    Newly made large format dry plates available! Look:
    https://www.pictoriographica.com

  7. #17
    Mark Sawyer's Avatar
    Join Date
    Jul 2004
    Location
    Stuck inside of Tucson with the Neverland Blues again...
    Posts
    5,883

    Re: Meniscus lens iris "sweet spot"???

    Quote Originally Posted by Nodda Duma View Post
    You're talking about Coma, an off-axis aberration. The aberration illustrated in that link is coma as well.
    If I was talking about coma, I would have said coma, as I did when talking about coma earlier. I didn't post a link.

    Quote Originally Posted by Nodda Duma View Post
    the ideal shape for minimizing spherical aberration in a simple lens is a meniscus.
    Yes, and you can also increase spherical aberration by altering the meniscus' lens shape, which is done in the vast majority of soft focus lenses. The main attraction to soft focus meniscus lenses is their pronounced spherical aberration, which is how most soft focus lenses achieve their effect. Spherical aberration is the whole point behind meniscus landscape lenses like the Imagon, Kodak Portrait Lens, Cook RVP, Spencer Port-Land, converted Verito, etc. etc.

    Quote Originally Posted by Nodda Duma View Post
    Chromatic aberration is not corrected at all in the landscape lens, except via reducing the aperture stop diameter.
    Chromatic aberration is corrected to a pretty high degree in meniscus achromatic doublet landscape lenses. That's why they're call "achromatic" doublets. Like the Gundlach Achromatic Meniscus Portrait Lens and the Cooke Achromatic Portrait Lens, and all the landscape lenses I mentioned above. Single landscape lenses like the Wollaston are not corrected for chromatic aberration, but that's a whole different issue with no bearing here.

    Anyways, with spherical aberration being pronounced in a Wollaston lens, the outside of a 10-inch Wollaston lens focuses the image at a closer distance (let's say 9 inches) than the center, (10 inches). Moving the aperture farther forward moves the image-forming light coming from the side farther to the side of the lens, shortening that focal distance, thus curving the field even more. Putting the aperture close to the lens (imagine it being in contact with the front of the lens) means light from both the side and center of the field of view pass only through the center of the lens. Still a curved field with the light being at a 10 inch radius, but not as curved as a parabola with the center focused at 10 inches and the periphery at 9 inches.
    "I love my Verito lens, but I always have to sharpen everything in Photoshop..."

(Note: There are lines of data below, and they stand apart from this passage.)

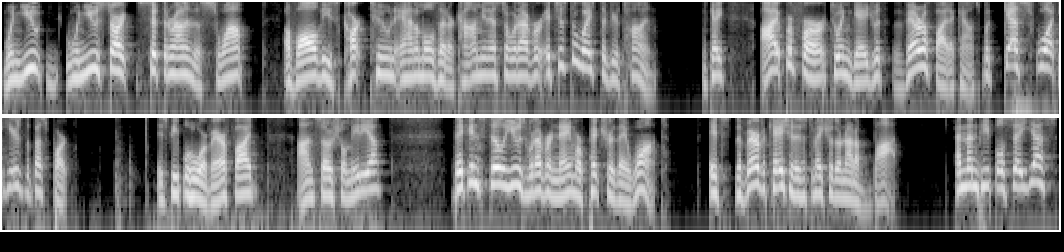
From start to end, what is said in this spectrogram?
when you when you start sifting around in the swamp of all these cartoon animals that are communists or whatever, it's just a waste of your time. Okay? I prefer to engage with verified accounts. But guess what? Here's the best part. These people who are verified on social media, they can still use whatever name or picture they want. It's the verification is just to make sure they're not a bot. And then people say, yes,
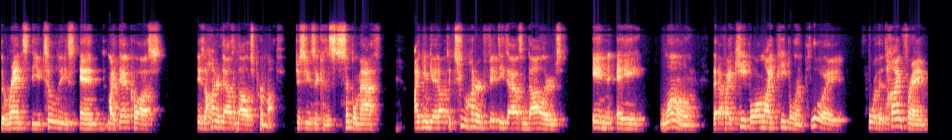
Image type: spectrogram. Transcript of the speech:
the rent, the utilities, and my debt costs is $100,000 per month. Just use it because it's simple math. I can get up to $250,000 in a loan that if I keep all my people employed for the time frame,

  8. #18

    Join Date
    Sep 2020
    Location
    Racine, WI
    Posts
    9

    Re: Meniscus lens iris "sweet spot"???

    Due to the reactions above, thought I should add a little more analysis to the web page. I think this link will take you to just the new part: https://sites.google.com/view/wollas...h.khu6tew41obf . Otherwise it is the "Where does this equation come from?" section.

    At least the way I'm doing it, the position of the stop is ONLY driven by trying to flatten the field. If you happen to know the radius of the convex side of the lens (R2) then the stop is simply R2/n. The distance is measured from the surface of the convex side NOT the edge like you might expect. My equation tries to work from lens values you have and account for the lens thickness so it is measured from the edge.
    Last edited by Gasperi; 16-Nov-2020 at 20:31.

Similar Threads

  1. LF lens "sweet spots"
    By Shootar401 in forum Lenses & Lens Accessories
    Replies: 24
    Last Post: 30-Jan-2015, 16:29
  2. 12" f9 RD Artar Sweet Spot?
    By GhoSStrider in forum Lenses & Lens Accessories
    Replies: 6
    Last Post: 30-Jun-2007, 05:24

Bookmarks

Posting Permissions

  • You may not post new threads
  • You may not post replies
  • You may not post attachments
  • You may not edit your posts
  •